This afternoon three bruised and battered children and I returned from a catch up at the park with some friends. The smallest two in particular looked like they had been caught up in a brawl, and I had barely caught up with the friends I went to see.
I have spent a large proportion of the last 4.5 years in various parks and, looking back on it, I would say my time as a park-using-mum divides into three clear stages.
STAGE 1: Park with small baby
I spent a lot of time at the park as a first time mum. Not particularly for my baby’s benefit, but because it was an easy baby-friendly place with a cafe where I could meet with my mum friends. In the earliest days our babies would sleep and feed while we drank coffee and took it in turns to cry over how hard looking after a small human was actually turning out to be. But, as hard as it seemed at the time, we were actually sitting down, eating cake and conversing – all of which rarely happen now. We actually used to lay our babies down on big mats and take photos of them. Little did we know, as shell-shocked and sleep deprived new mums, how much harder our trips to the park would become as our little people started moving and as we started to produce more of them.
As the eldest boy got bigger, trips to the park were for his benefit rather than just my own. I was hugely grateful for the swings which were an essential distraction from teething pain when my boy was drooling and grumpy. And whilst I might not have appreciated it at the time, I was in control – he went on the swings because I put him on the swings, and he couldn’t get himself anywhere else.
STAGE 2: Park with toddler and babies
Now eldest boy could properly enjoy the park, and there was no time for me to enjoy the experience of coffee, cake and sobbing on friends’ shoulders while the new babies slept. There are no photos of them laid out on a mat with their friends. In fact, it took us at least a year to put any photos up of them in our house at all. Second/third siblings get a raw deal.
When they started showing an interest in the swings, I did my best to ignore it for as long as possible – they could have some extra snacks and stay in that pushchair for a while longer. Pushing two swings whilst supervising a toddler just seemed like a step too far.
STAGE 3: Park with two 2 year olds and a 4 year old
For this, I need to have all my wits about me and be at peak physical fitness. First rule – the smaller the playground the better. All boys can run, at speed, to their piece of equipment of choice. I am frequently forced to make difficult decisions: who to save first – the boy who’s about to be flung off the roundabout, or the one who’s about to run in front of the swings? I just have to hope for the best with the third boy who’s about to launch himself onto the monkey bars.
Each boy requires constant input from me – I am doing circuits of the playground pushing swings, roundabouts and lifting boys onto fire engines.
I often feel the designers of park equipment are trying to keep us parents on our toes by deliberately designing hazardous equipment. We recently came across this climbing frame which starts off entirely suitable for toddlers – my 2 year olds competently climbed the ladder and made their way happily across the bridge, to find themselves then faced with a sheer drop on THREE sides. Seriously – WHO thought that was a good idea?
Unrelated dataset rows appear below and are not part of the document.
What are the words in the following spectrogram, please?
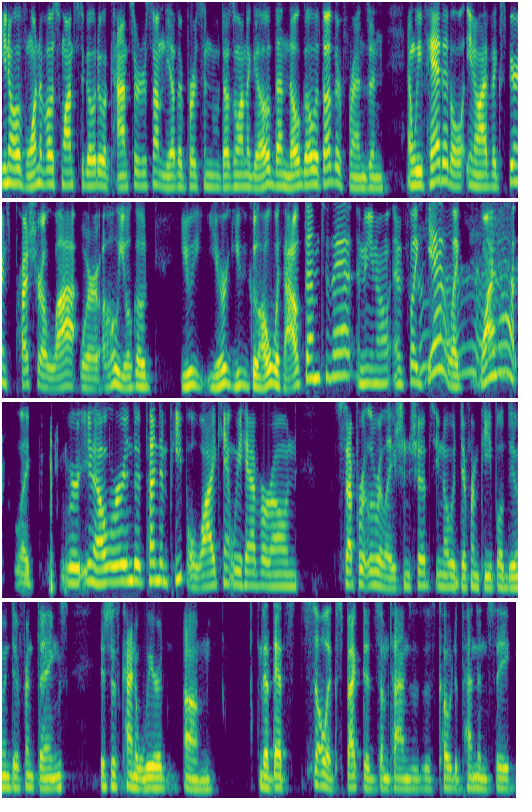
you know, if one of us wants to go to a concert or something, the other person doesn't want to go, then they'll go with other friends. And and we've had it, a, you know, I've experienced pressure a lot where, oh, you'll go, you you're you go without them to that, and you know, and it's like, yeah, like why not? Like we're you know we're independent people. Why can't we have our own separate relationships? You know, with different people doing different things. It's just kind of weird. Um, that that's so expected sometimes is this codependency.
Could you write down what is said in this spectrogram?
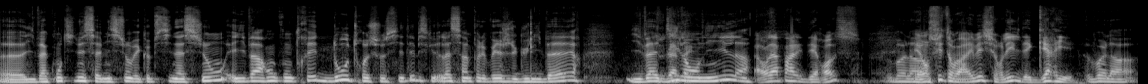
Euh, il va continuer sa mission avec obstination et il va rencontrer d'autres sociétés, parce que là c'est un peu le voyage de Gulliver. Il va d'île en île. Alors on a parlé d'Eros. Et ensuite, on va arriver sur l'île des guerriers. Voilà.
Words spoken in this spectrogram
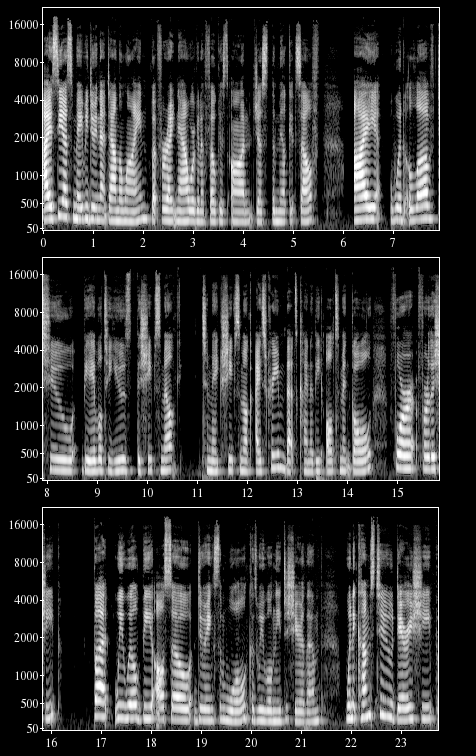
I see us maybe doing that down the line, but for right now, we're going to focus on just the milk itself. I would love to be able to use the sheep's milk to make sheep's milk ice cream. That's kind of the ultimate goal for for the sheep but we will be also doing some wool because we will need to shear them. When it comes to dairy sheep,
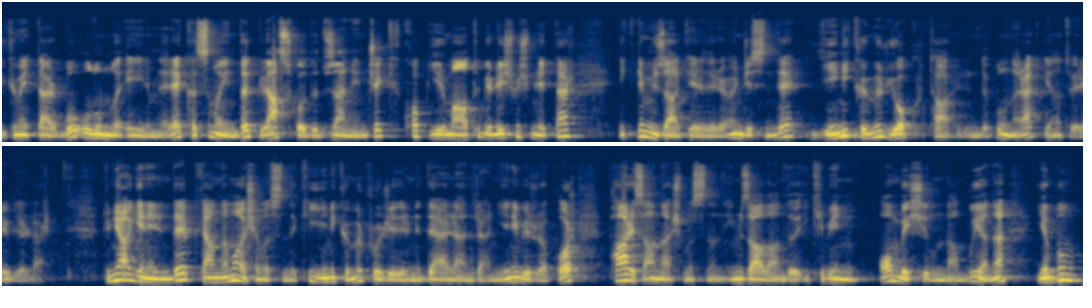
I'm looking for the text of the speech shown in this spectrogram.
Hükümetler bu olumlu eğilimlere Kasım ayında Glasgow'da düzenlenecek COP26 Birleşmiş Milletler iklim müzakereleri öncesinde yeni kömür yok taahhüdünde bulunarak yanıt verebilirler. Dünya genelinde planlama aşamasındaki yeni kömür projelerini değerlendiren yeni bir rapor, Paris Anlaşması'nın imzalandığı 2015 yılından bu yana yapım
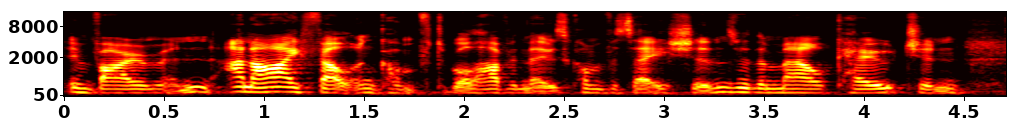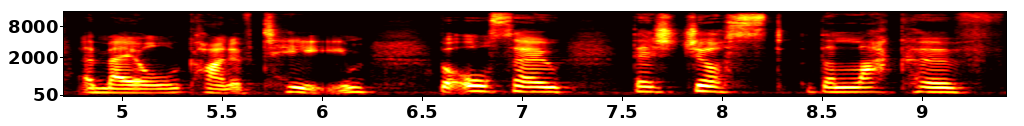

This innocent looking fire engine has been the cause of many tears and tantrums from my boys – in fact, the very thought of it used to put me off going to this particular playground all together. I have seen children pushing, shoving and climbing on each other in a bid to get to their dream seat. I have dragged inconsolable boys off it, explaining that they need to let someone else have a turn and threatening that we will never, ever return to this park if their behaviour continues. Why all the fuss? Because the driver’s seat has a little wooden steering wheel. A simple suggestion for the designers of such equipment – how about equipping each seat with a steering wheel? I know it’s not as realistic, but neither is a fire engine with scramble nets and a slide. Let’s face it, no toddler wants to sit in the passenger seat. And how about a couple more seats too? And where are the steps to help smaller children actually get up onto this in the first place so that I can go and rescue my other child who’s just been flung off the roundabout?
I am certain there is someone out there determined to make things even more difficult for parents than they are already. The same person who designed the playground gates which 2 year olds can open, adding ‘escaping child’ to your list of things to watch out for in the park.